IDENTIFY PEER PRESSURE 6.9
Goal: To improve conflict management skills
Objective(s): The student will identify situations in which peers are trying to influence their decisions or behavior.
1. Think about what the others are saying or doing.
2. Think about how you are feeling.
3. Ask yourself "are my friends trying to persuade me to do something?"
4. Decide if you want to be influenced (consider consequences).
5. Act on your decision.
Definition: Peer pressure occurs when your peers are trying to influence your decisions or behavior.

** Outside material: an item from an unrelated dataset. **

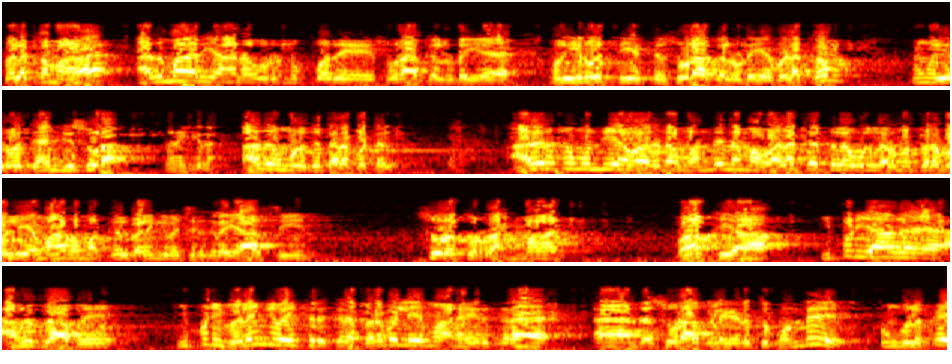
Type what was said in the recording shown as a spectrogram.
விளக்கமாக அது மாதிரியான ஒரு முப்பது சூறாக்களுடைய ஒரு இருபத்தி எட்டு சூறாக்களுடைய விளக்கம் உங்க இருபத்தி அஞ்சு சூறா நினைக்கிறேன். அது உங்களுக்கு தரப்பட்டது. அதற்கு முந்தைய வருடம் வந்து நம்ம வழக்கத்தில் உள்ள ரொம்ப பிரபல்யமாக மக்கள் விளங்கி வச்சிருக்கிற யாசின் சூரத்துர் ரஹ்மான் வாக்கியா இப்படியாக அஹசாபு இப்படி விளங்கி வைத்திருக்கிற பிரபல்யமாக இருக்கிற அந்த சூறாக்களை எடுத்துக்கொண்டு உங்களுக்கு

Rationale: Your decisions should be thoughtful choices that consider potential outcomes, long and short term needs and goals, and are rational. While it is OK to listen to input from a variety of sources including peers, it is not OK to feel pressure to conform to the wishes of someone else. Anytime coercion, manipulation, or undue pressure are involved, utilize the skill steps to help make your own good choices.
• Provide situations in which one or more people are pressuring another person. From these situations, have the students arrive at a definition of peer pressure through deductive reasoning.
• Brainstorm a list of situations in which students receive peer pressure.
• Have a discussion in which students suggest ways of saying "no" to various types of peer pressure.
• Have students identify times when peer pressure may be beneficial.
Model/Role-play with Feedback
• Students are asked to watch or find television or magazine advertisements which show children their own age. Students are to identify how peer pressure is shown (words, actions, dress, etc.) and what the purpose of the ad is. Students also identify whether they view the message as beneficial or detrimental.
• Students are asked to keep track of any incident in which they experience any form of peer pressure over an assigned interval (2 days for example). Students give self report to class in small groups.
Role play situations:
• Your friend wants you to try his alcoholic beverage.
• Your friends want to egg someone's house and car.
• Your friend wants you to steal a magazine.
• Your friend wants you to sneak out and meet him after curfew.
• Your brother wants you to take money from your mother's wallet to order a pizza.
• Your friend asks you to skip school and ride in his new car.
• A friend wants you to take someone's lunch money for him.
• Your neighbor overpays you for a lawn job and forgets to ask for the extra back; your friends want you to keep it.
• Your friends try to talk you into using your house for a party when your parents are out of town.
• A group of kids want you to come to a party with no adult supervision which is against your family rules.
Application with Feedback
• Half of the class are assigned to be "observers" and the other half, "skill users". On the first day, if an observer sees a skill user experiencing a form of peer pressure, he verifies it with the student. Roles are reversed the following day.